By David Dorf-Oracle on Aug 18, 2010
My last few posting have focused on the social side of commerce, and the sites that enable shoppers to share information. Swipely, a social network for shoppers, just unveiled their site to the public today so I took it for a spin. The concept, which is similar to Blippy, allows shoppers to register a credit card to automatically broadcast purchases. In this case the retailer, location, and time are known but the user must add the product details. Alternatively, users can also forward e-receipts to Swipely.
Once purchases have been imported, users can add a description and rating and decide the degree of broadcast (e.g. none, Swipely network, Facebook, Twitter). Others can comment on purchases, add products to their wishlist, and ask questions.
I ordered some running shoes last night, so I decided to try the e-receipt route. I forwarded the receipt and received confirmation about 2 hours later that Swipely received the receipt. Another 30 minutes went by before the receipt was parsed and posted. I was surprised how long it took, but perhaps I'm just used to TripIt. Once the purchase was posted, it included an image and and description of the product from the website, but the date of purchase was wrong.
You can click on the retailer to see how many products have been reported sold by the retailer, and quickly see all the threads related to that retailer. You can do the same for products. But I can't really see why anyone would do this.
The postings that come from credit card purchases just state the retailer, time, and possibly location. That makes them useless unless the user logs-in and augments the posting with the specific products purchased. I could care less that John Doe bought something at Amazon, but knowing that he bought StarCraft 2 might interest me.

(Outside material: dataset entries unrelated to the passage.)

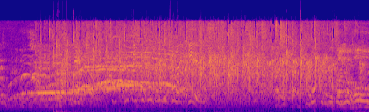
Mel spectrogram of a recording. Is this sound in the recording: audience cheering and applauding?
yes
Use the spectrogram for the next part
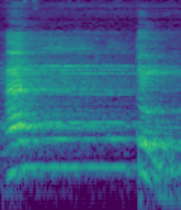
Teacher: Ketika bertemu tak, berarti membaca nun sukun makhraj pada tak, berarti antum gitu, persiapan tak.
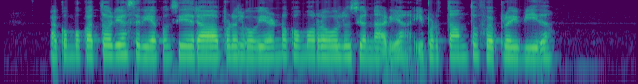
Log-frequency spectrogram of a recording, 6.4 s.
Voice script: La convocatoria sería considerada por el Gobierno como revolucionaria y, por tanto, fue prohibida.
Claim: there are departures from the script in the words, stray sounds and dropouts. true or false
false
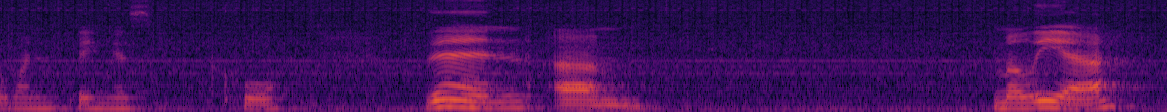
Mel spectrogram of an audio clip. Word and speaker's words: Malia: Then, Malia of the Yarn Raising podcast, Rhymes with Maria, is doing a spin-along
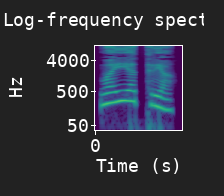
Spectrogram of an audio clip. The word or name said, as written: ವೈಯಥ್ರ್ಯ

I still find product reviews on Amazon easier to find, more informative, and generally more trustworthy. Until these social shopping networks find a way to make data very product specific, I'm not sure they will reach mainstream adoption. For now, they are just over-sharing information.